Often times, it is easy to disregard the significance of a single conversation, never mind the profound impact it can have on an entire profession, a specific medical field, and perhaps even the world. Such an impactful conversation took place in 2009, when two very successful dentists and iconoclastic visionaries, Dr. Gelb and Dr. Hindin, were able to conceive a novel way of looking at dental pathology. They decided to shine light through an entire new prism: Airway Centric®.
The effects of this conversation produced powerful, redounding ripples across the field of dentistry. Ultimately, from the seeds of this conversation sprouted a bountiful harvest including the creation of AirwayCentric® (philosophy, appliances and education), the American Academy of Physiological Medicine and Dentistry (AAPMD), the Foundation for Airway Health, and the book, GASP: Airway Health; The Hidden Path to Wellness, along with the terms “Hidden Airway”, “Connecting the Dots”, White Flag Event” and “Airway for All.”
One of the major tenets established by Dr. Gelb and Dr. Hindin was the imminent need for a paradigm shift in the field of dentistry. Their vision is a recalibration of the focus that medical provider direct: rather than treating the side effects of pathology, one should aim for direct remediation on the pathology itself! In other words, instead of simply fixing the visible symptoms (dental malocclusion, allergy problems, mouth breathing, improper chewing / swallowing, mandibular protrusion, etc.) there must be a recognition that those symptoms are an effect, however significant they may be, of a greater cause; usually an insidious underlying problem. One that traditional medicine often overlooks.
Drs. Gelb and Hindin understood the necessity of directing attention to an open airway, or a patient’s ability to breathe effectively, before anything else. It is only through a patent airway that we can access the essential nutrient for life; oxygen. With myofunctional therapy, much like orthodontics and general dentistry, each provider must realize that, “Without the airway problem ever being discovered by patient or practitioner, interventions produced only symptomatic and temporary relief.”1 When people develop pathology due to a compromised ability to breathe, structural compensation and tissue deformation follow sequentially, as every living organism needs oxygen to live.

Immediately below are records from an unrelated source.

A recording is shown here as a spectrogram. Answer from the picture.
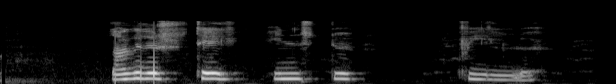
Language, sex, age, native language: Icelandic, male, 7, Icelandic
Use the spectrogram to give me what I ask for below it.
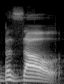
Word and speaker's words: Bazzell: So back to the book, Michael Bazzell, right? Is that how you pronounce his name?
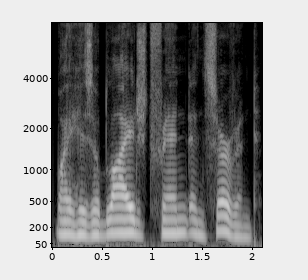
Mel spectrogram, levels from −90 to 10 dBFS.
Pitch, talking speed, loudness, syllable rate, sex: 130 Hz, 170 wpm, -16 LUFS, 4.6 syllables/s, male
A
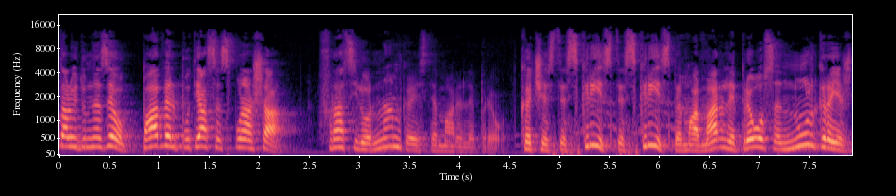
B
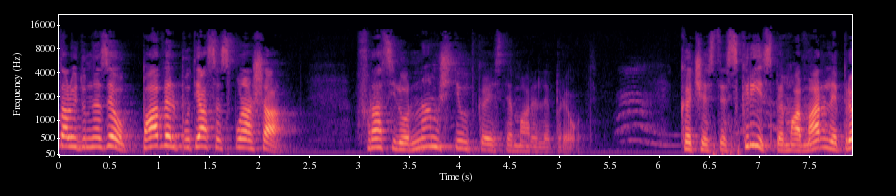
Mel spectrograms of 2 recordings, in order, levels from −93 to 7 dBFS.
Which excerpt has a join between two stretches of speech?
A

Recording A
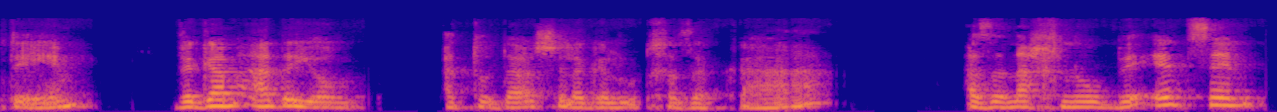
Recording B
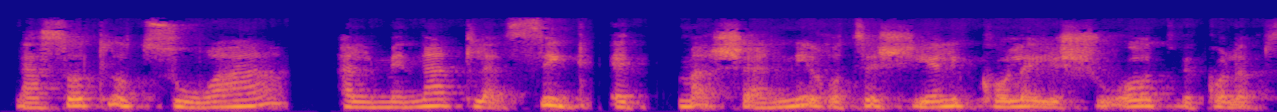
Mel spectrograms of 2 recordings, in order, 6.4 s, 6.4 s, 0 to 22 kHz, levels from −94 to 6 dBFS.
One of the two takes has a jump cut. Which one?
B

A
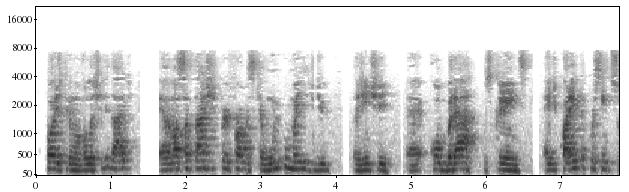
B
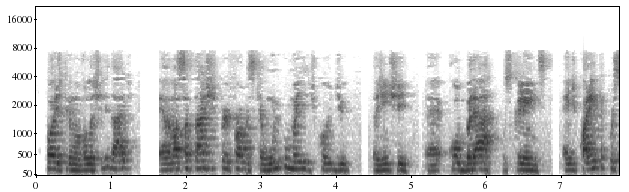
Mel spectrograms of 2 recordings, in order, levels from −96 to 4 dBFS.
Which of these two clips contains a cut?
A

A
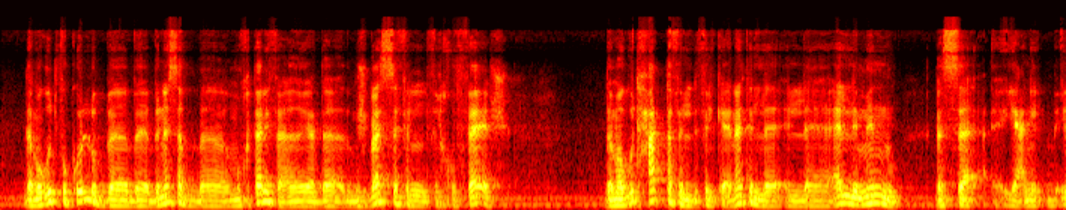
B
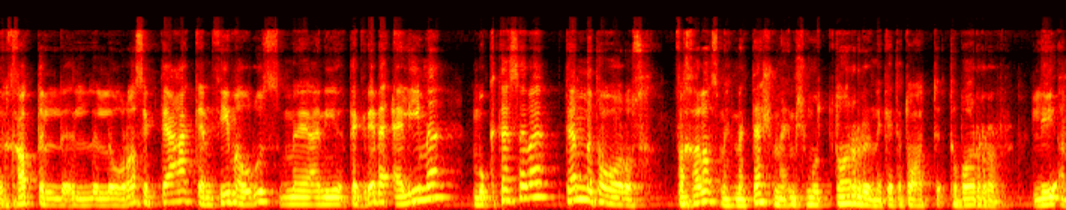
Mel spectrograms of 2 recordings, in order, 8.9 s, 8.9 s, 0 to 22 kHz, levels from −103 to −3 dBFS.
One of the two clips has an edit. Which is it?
B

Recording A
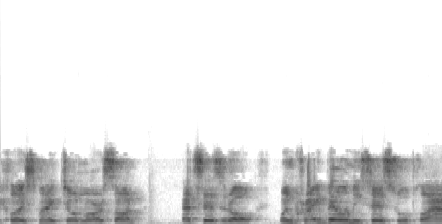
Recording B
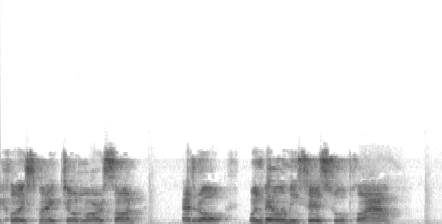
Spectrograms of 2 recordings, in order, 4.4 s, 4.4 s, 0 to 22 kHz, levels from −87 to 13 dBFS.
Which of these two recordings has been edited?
B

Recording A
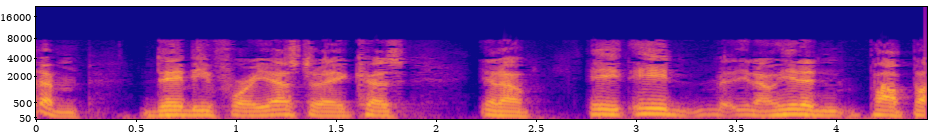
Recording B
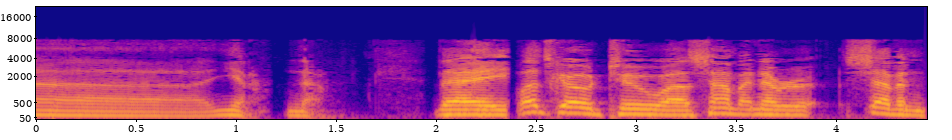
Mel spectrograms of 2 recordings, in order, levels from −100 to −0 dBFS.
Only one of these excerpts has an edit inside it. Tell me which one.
B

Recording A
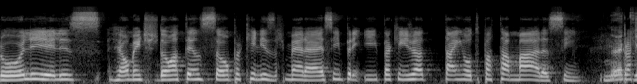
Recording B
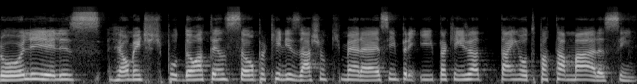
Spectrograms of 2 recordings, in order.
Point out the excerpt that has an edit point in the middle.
A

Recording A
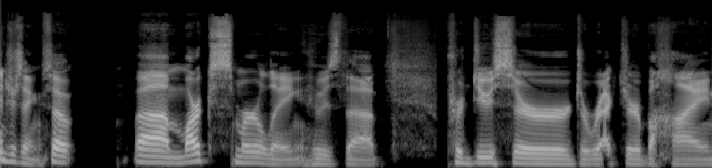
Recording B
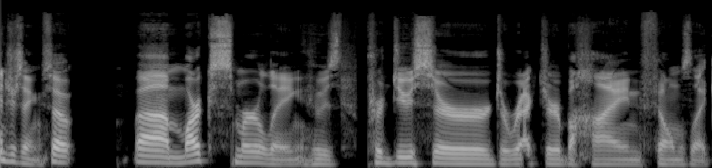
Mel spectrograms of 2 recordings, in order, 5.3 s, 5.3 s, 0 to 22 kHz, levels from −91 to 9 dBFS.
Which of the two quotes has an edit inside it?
B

Breathing is an indispensable function, without equal, as every living creatures need for air supersedes water and food intake; respectively in order of importance. Regardless of the cause of compromised oxygen intake due to: either tongue-tie, habituation of mouth breathing, deformation due to genetic factors, or impaired reflex development, the inability to secure an ample amount of oxygen all the way down to the cellular level destroys, inhibits, and retards our ability to grow and function optimally.